WASHINGTON - U.S. employers added just 88,000 jobs in March, the fewest in nine months and a sharp retreat after a period of strong hiring. The slowdown may signal that the economy is heading into a weak spring.
The Labor Department said Friday that the unemployment rate dipped to 7.6 percent from 7.7 percent, the lowest in four years. But the rate fell last month only because more people stopped looking for work. People who are out of work are no longer counted as unemployed once they stop looking for a job.
The percentage of Americans working or looking for jobs fell to 63.3 percent in March, the lowest such figure in nearly 34 years.
Stock futures fell after the jobs report was released.
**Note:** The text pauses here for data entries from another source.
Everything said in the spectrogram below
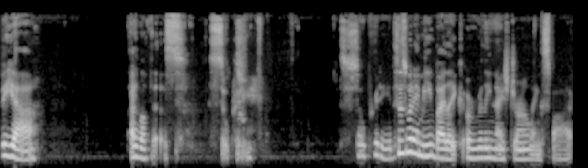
But yeah, I love this. So pretty. So pretty. This is what I mean by like a really nice journaling spot.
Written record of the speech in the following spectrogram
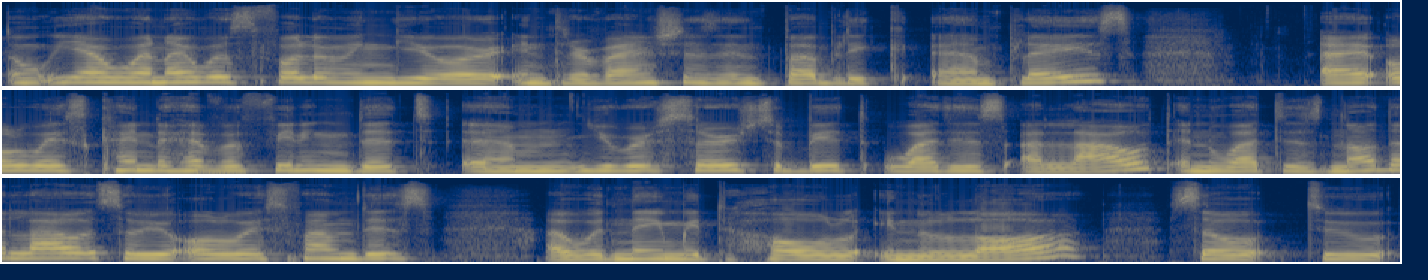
Oh, yeah, when I was following your interventions in public um, place, I always kind of have a feeling that um, you researched a bit what is allowed and what is not allowed. So you always found this, I would name it hole in law. So to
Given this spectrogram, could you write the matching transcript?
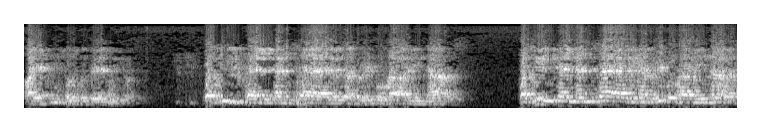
Ayetin sonu böyle duyuyor. وَتِلْكَ الْاَمْثَالُ نَضْرِبُهَا لِلنَّاسِ وَتِلْكَ الْاَمْثَالُ نَضْرِبُهَا لِلنَّاسِ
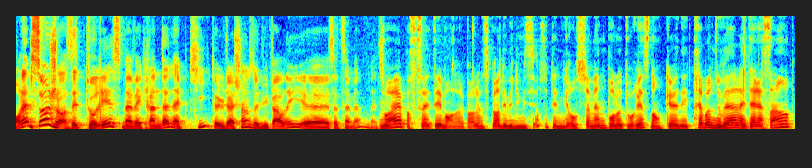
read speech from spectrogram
On aime ça, jaser de tourisme avec Randan Apki. Tu as eu la chance de lui parler euh, cette semaine, Mathieu? Oui, parce que ça a été, bon, on a parlé un petit peu en début d'émission, c'était une grosse semaine pour le tourisme, donc des très bonnes nouvelles, intéressantes,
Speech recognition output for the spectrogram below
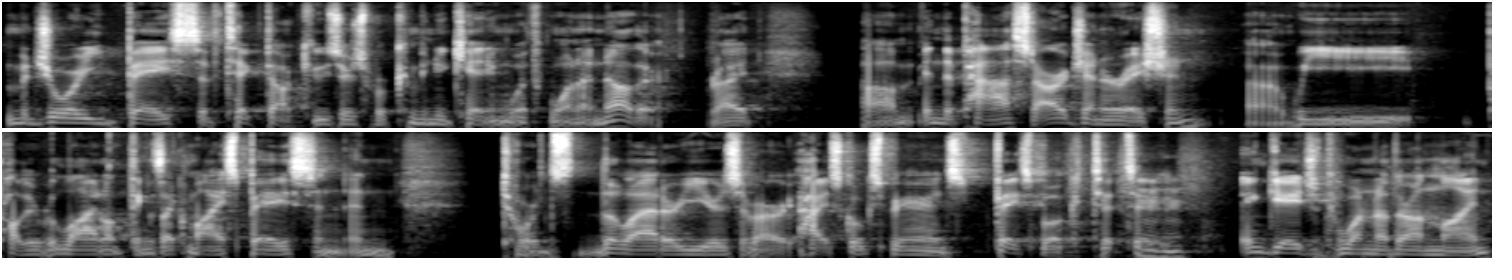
majority base of TikTok users were communicating with one another, right? Um, in the past, our generation, uh, we probably relied on things like MySpace and, and towards the latter years of our high school experience, Facebook to, to engage with one another online.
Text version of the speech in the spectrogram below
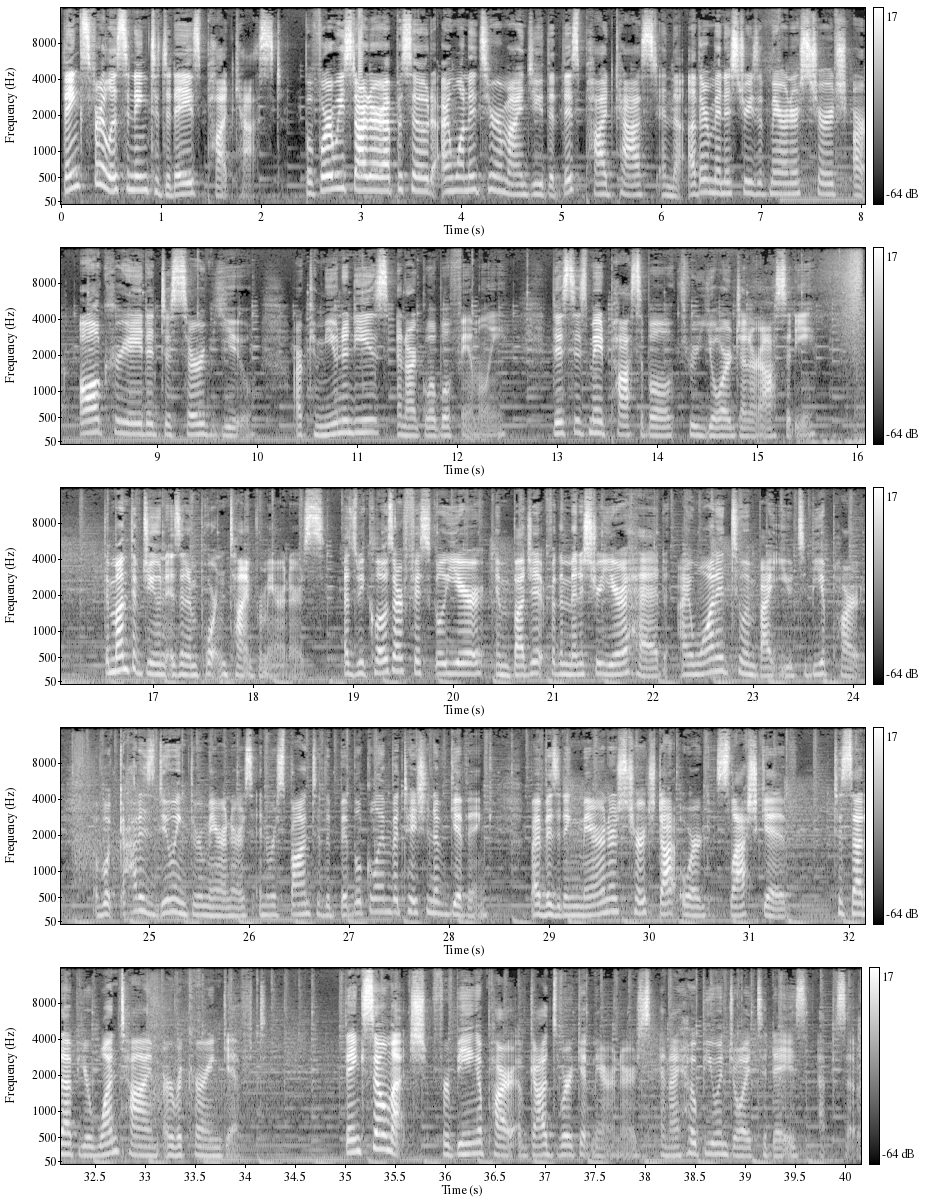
Thanks for listening to today's podcast. Before we start our episode, I wanted to remind you that this podcast and the other ministries of Mariners Church are all created to serve you, our communities, and our global family. This is made possible through your generosity. The month of June is an important time for Mariners. As we close our fiscal year and budget for the ministry year ahead, I wanted to invite you to be a part of what God is doing through Mariners and respond to the biblical invitation of giving by visiting marinerschurch.org/give to set up your one-time or recurring gift. Thanks so much for being a part of God's work at Mariners, and I hope you enjoy today's episode.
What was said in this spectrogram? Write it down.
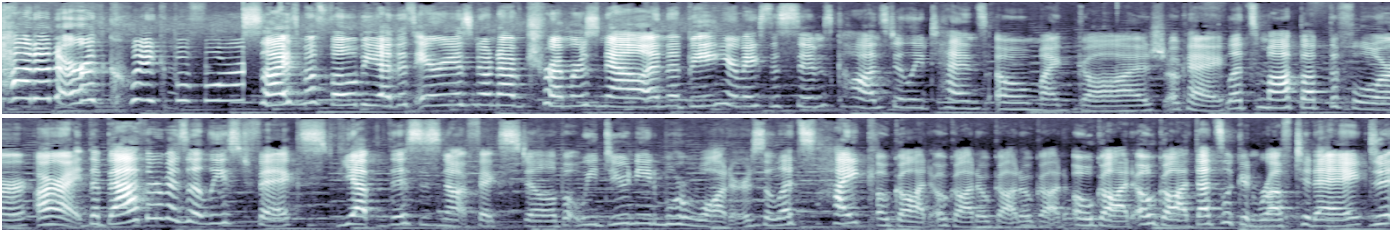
had an earthquake before. Seismophobia, this area is known to have tremors now and then being here makes the Sims constantly tense. Oh my gosh. Okay, let's mop up the floor. All right, the bathroom is at least fixed. Yep, this is not fixed still, but we do need more water. So let's hike. Oh God, oh God, oh God, oh God, oh God, oh God. That's looking rough today. D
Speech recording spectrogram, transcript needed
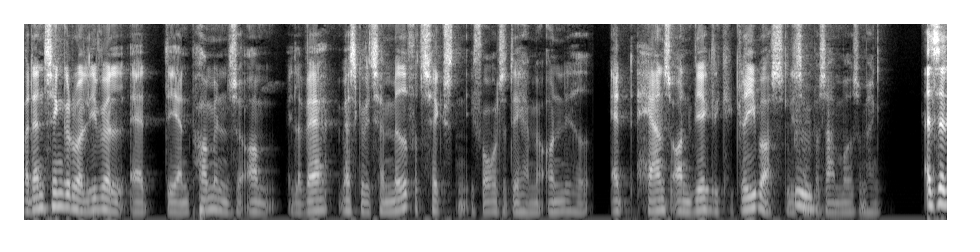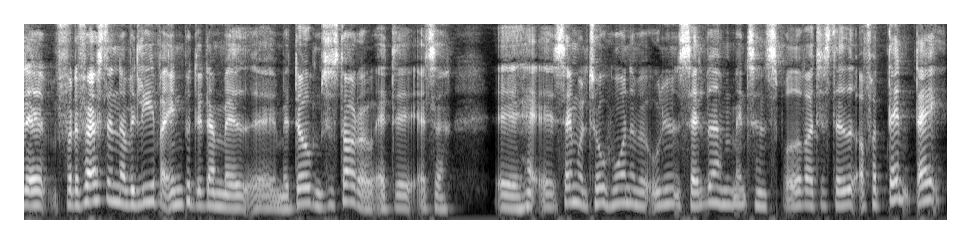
Hvordan tænker du alligevel, at det er en påmindelse om, eller hvad, hvad skal vi tage med fra teksten i forhold til det her med åndelighed? At Herrens ånd virkelig kan gribe os, ligesom mm. på samme måde, som han Altså det, for det første, når vi lige var inde på det der med, øh, med dåben, så står der jo, at øh, altså, øh, Samuel tog hornet med olien og salvede ham, mens hans brødre var til stede. Og fra den dag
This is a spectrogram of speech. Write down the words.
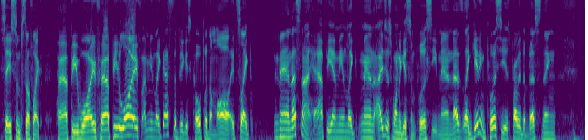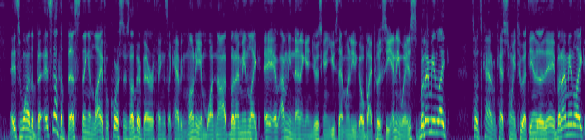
say some stuff like, happy wife, happy life. I mean, like, that's the biggest cope of them all. It's like, Man, that's not happy. I mean, like, man, I just want to get some pussy, man. That's like getting pussy is probably the best thing. It's one of the best. It's not the best thing in life. Of course, there's other better things like having money and whatnot. But I mean, like, hey, I mean, then again, you're just gonna use that money to go buy pussy anyways. But I mean, like, so it's kind of a catch twenty two at the end of the day. But I mean, like,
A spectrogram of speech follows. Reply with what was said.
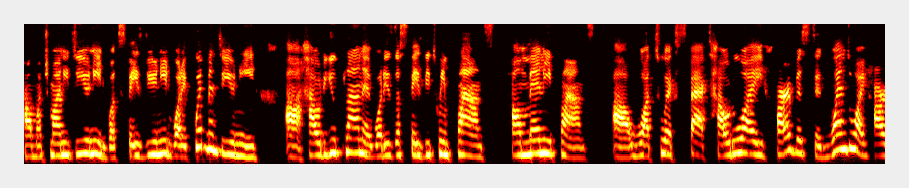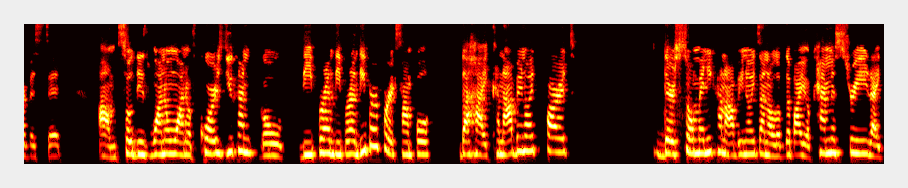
How much money do you need? What space do you need? What equipment do you need? Uh, how do you plan it? What is the space between plants? How many plants? Uh, what to expect? How do I harvest it? When do I harvest it? Um, so this one-on-one, of course, you can go deeper and deeper and deeper. For example, the high cannabinoid part there's so many cannabinoids and all of the biochemistry. Like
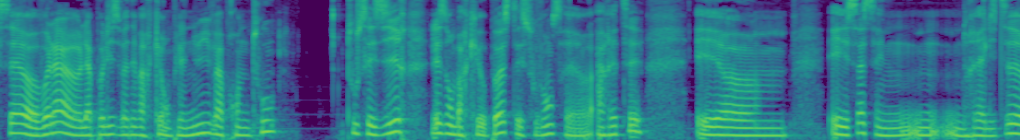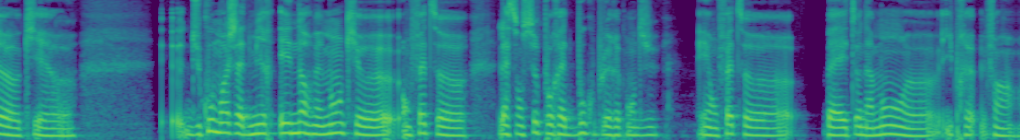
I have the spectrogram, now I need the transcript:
c'est, euh, voilà, euh, la police va débarquer en pleine nuit, va prendre tout, tout saisir, les embarquer au poste, et souvent, c'est arrêté. Et, et ça, c'est une, réalité qui est... du coup, moi, j'admire énormément que, en fait, la censure pourrait être beaucoup plus répandue. Et en fait, bah, étonnamment, il enfin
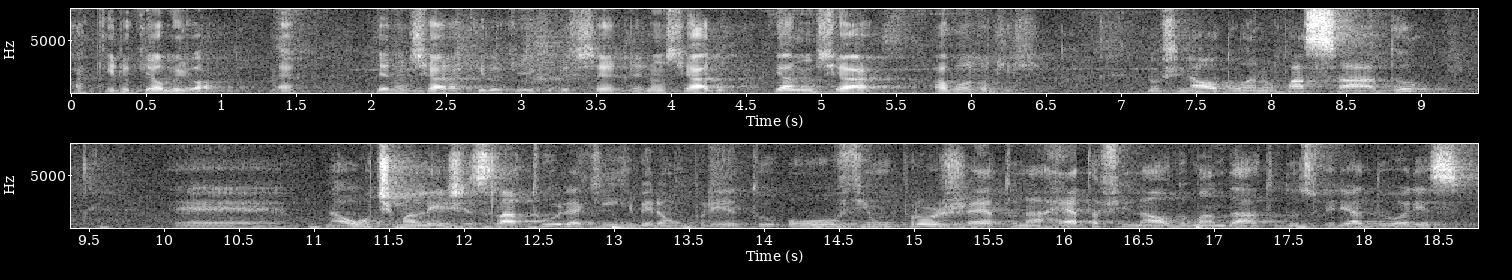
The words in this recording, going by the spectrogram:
aquilo que é o melhor, né? denunciar aquilo que, que precisa ser denunciado e anunciar a boa notícia. No final do ano passado, é, na última legislatura aqui em Ribeirão Preto, houve um projeto na reta final do mandato dos vereadores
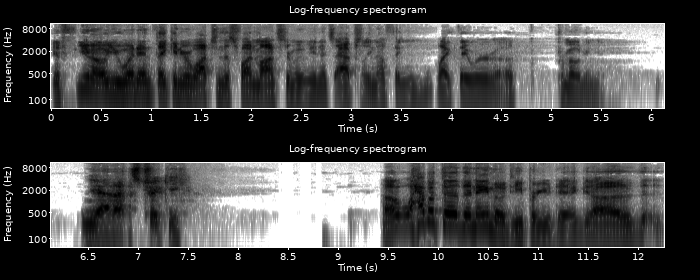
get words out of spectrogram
if you know you went in thinking you're watching this fun monster movie, and it's absolutely nothing like they were uh, promoting it. Yeah, that's tricky. Uh, well, how about the the name though? Deeper you dig. Uh, th-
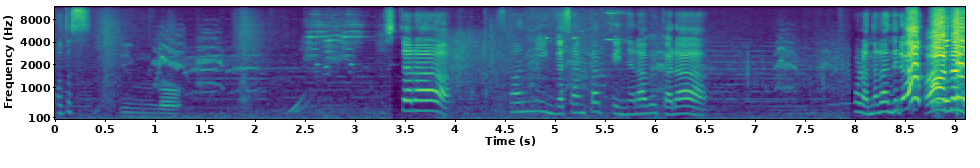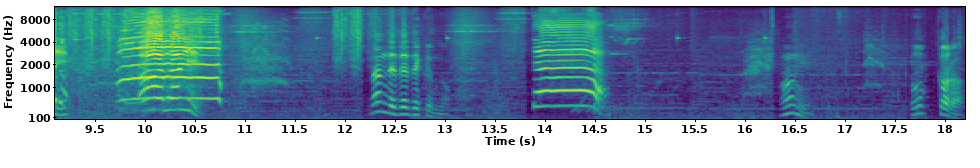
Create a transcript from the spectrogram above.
落とす。リンゴ。そしたら3人が三角形に並ぶからほら並んでる。ああー何？あー。何？なんで出てくんの？来たー。何？どっから？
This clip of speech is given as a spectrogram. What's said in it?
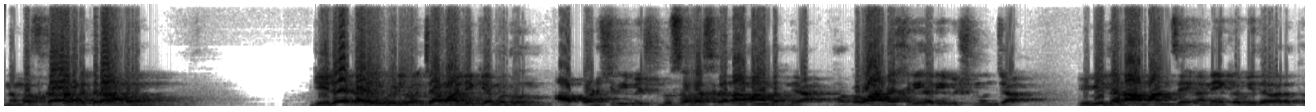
नमस्कार मित्रांनो. गेल्या काही व्हिडिओच्या मालिकेमधून आपण श्री विष्णू सहस्रनामामधल्या भगवान श्रीहरी विष्णूंच्या विविध नामांचे अनेकविध अर्थ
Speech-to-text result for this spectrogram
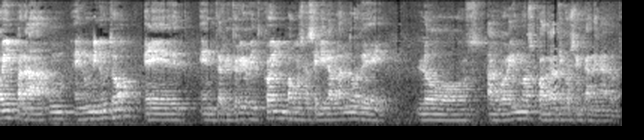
Hoy, para en un minuto, eh, en territorio Bitcoin vamos a seguir hablando de los algoritmos cuadráticos encadenados.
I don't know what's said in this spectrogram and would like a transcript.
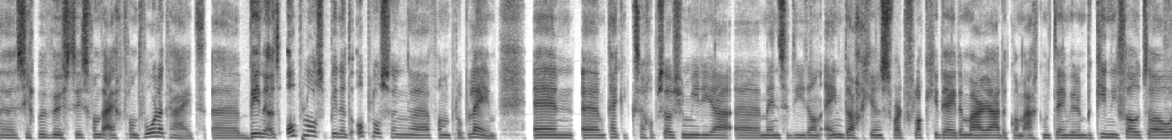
uh, zich bewust is van de eigen verantwoordelijkheid. binnen, het oplos, binnen de oplossing van het probleem. En kijk, ik zag op social media mensen die dan één dagje een zwart vlakje deden. Maar ja, er kwam eigenlijk meteen weer een bikinifoto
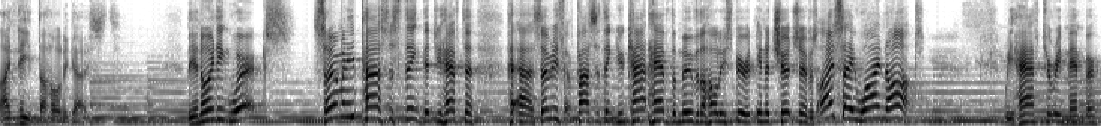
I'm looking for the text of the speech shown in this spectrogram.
I need the Holy Ghost. The anointing works. So many pastors think that you have to, uh, so many pastors think you can't have the move of the Holy Spirit in a church service. I say, why not? We have to remember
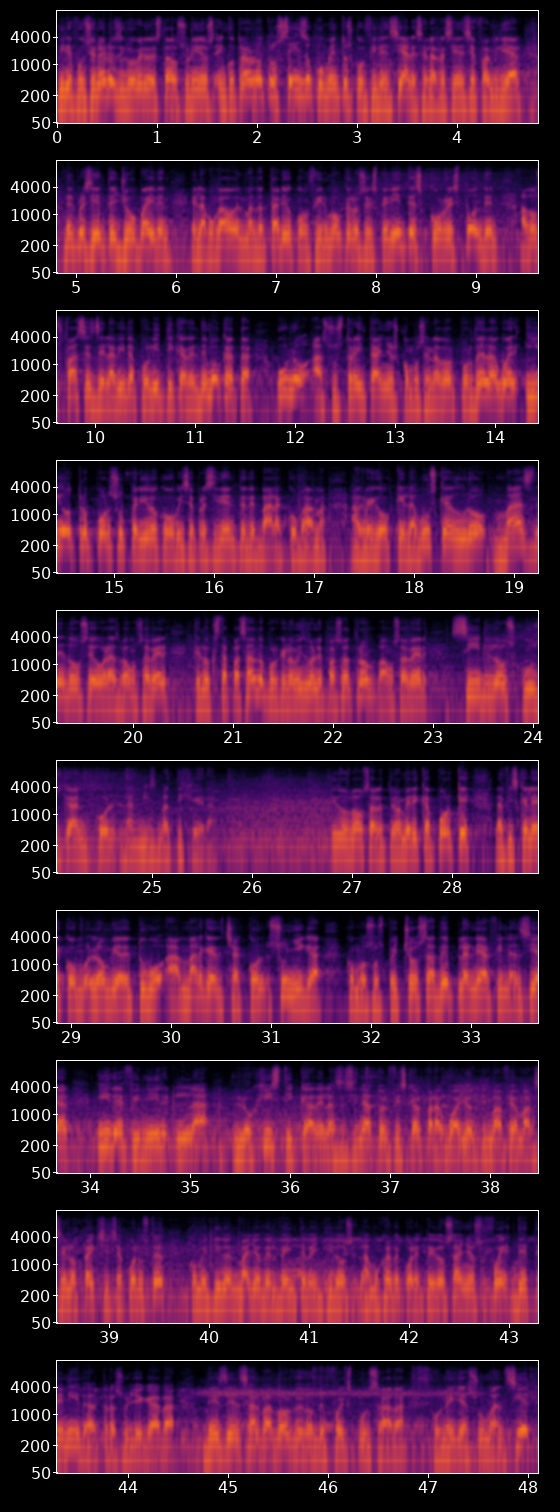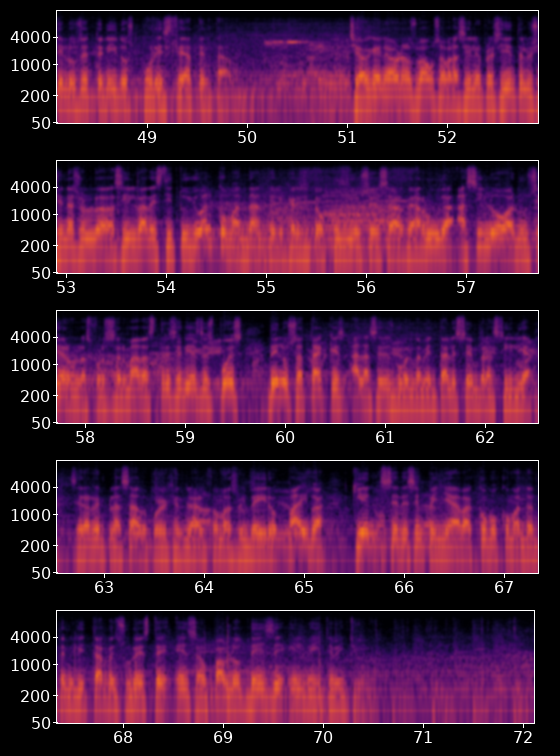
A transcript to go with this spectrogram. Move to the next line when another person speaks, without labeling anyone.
Mire, funcionarios del gobierno de Estados Unidos encontraron otros seis documentos confidenciales en la residencia familiar del presidente Joe Biden. El abogado del mandatario confirmó que los expedientes corresponden a dos fases de la vida política del demócrata, uno a sus 30 años como senador por Delaware y otro por su periodo como vicepresidente de Barack Obama. Agregó que la búsqueda duró más de 12 horas. Vamos a ver qué es lo que está pasando, porque lo mismo le pasó a Trump. Vamos a ver si los juzgan con la misma tijera. Nos vamos a Latinoamérica porque la Fiscalía de Colombia detuvo a Margaret Chacón Zúñiga como sospechosa de planear, financiar y definir la logística del asesinato del fiscal paraguayo antimafia Marcelo Pexi. ¿Se acuerda usted? Cometido en mayo del 2022. La mujer de 42 años fue detenida tras su llegada desde El Salvador, de donde fue expulsada. Con ella suman siete los detenidos por este atentado. Si oigan, ahora nos vamos a Brasil. El presidente Luis Ignacio Lula da Silva destituyó al comandante del ejército Julio César de Arruda. Así lo anunciaron las Fuerzas Armadas 13 días después de los ataques a las sedes gubernamentales en Brasilia. Será reemplazado por el general Tomás Ribeiro Paiva, quien se desempeñaba como comandante militar del sureste en Sao Paulo desde el 2021.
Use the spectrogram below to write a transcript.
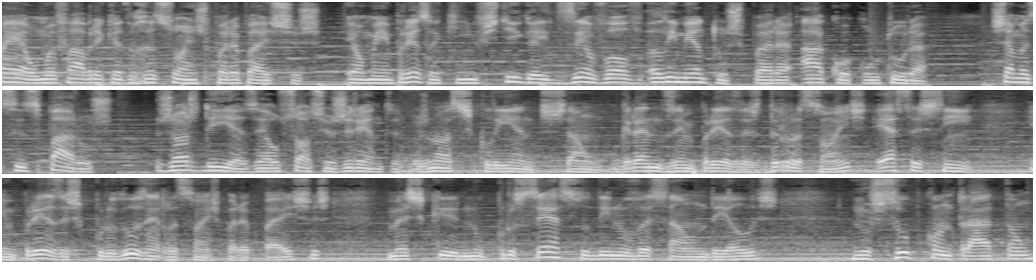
é uma fábrica de rações para peixes. É uma empresa que investiga e desenvolve alimentos para aquacultura. Chama-se Separos. Jorge Dias é o sócio-gerente. Os nossos clientes são grandes empresas de rações, essas sim, empresas que produzem rações para peixes, mas que no processo de inovação deles nos subcontratam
March's job gains were half the pace of the previous six months, when the economy added an average of 196,000 jobs a month. The government said hiring was even stronger in the previous two months than previously estimated. February's job gains were revised to 268,000, up from 236,000. January job growth was raised to 148,000, up from 119,000.
Several industries cut back sharply on hiring in March. Retailers cut 24,000 jobs after averaging 32,000 in the previous three months. Manufacturers cut 3,000 jobs after adding 19,000 the previous month. Financial services shed 2,000.
Economists say the decline in the work force reflects several trends: many of those out of work become discouraged and give up on their job hunts. And as the population ages, more people are retiring.
Most economists think the economy strengthened from January through March, helped by the pickup in hiring, a sustained recovery in housing and a more resilient consumer. Consumers stepped up purchases in February and January, even after Social Security taxes increased this year.
Still the higher taxes have reduced paychecks. And many economists say steep government spending cuts that began taking effect March 1 will slow growth in the spring and summer.
Mark Vitner, an economist at Wells Fargo Securities, thinks the economy expanded at a 3.2 percent annual rate in the first quarter. But he forecasts that growth will slow to a 2 percent annual pace in the current second quarter, and then rebound after the impact of the government spending cuts fades.
Economists expect the spending reductions will shave half a percentage point off economic growth this year. Many federal workers will experience pay cuts. And government contractors will likely cut jobs. That could also drag down overall monthly hiring.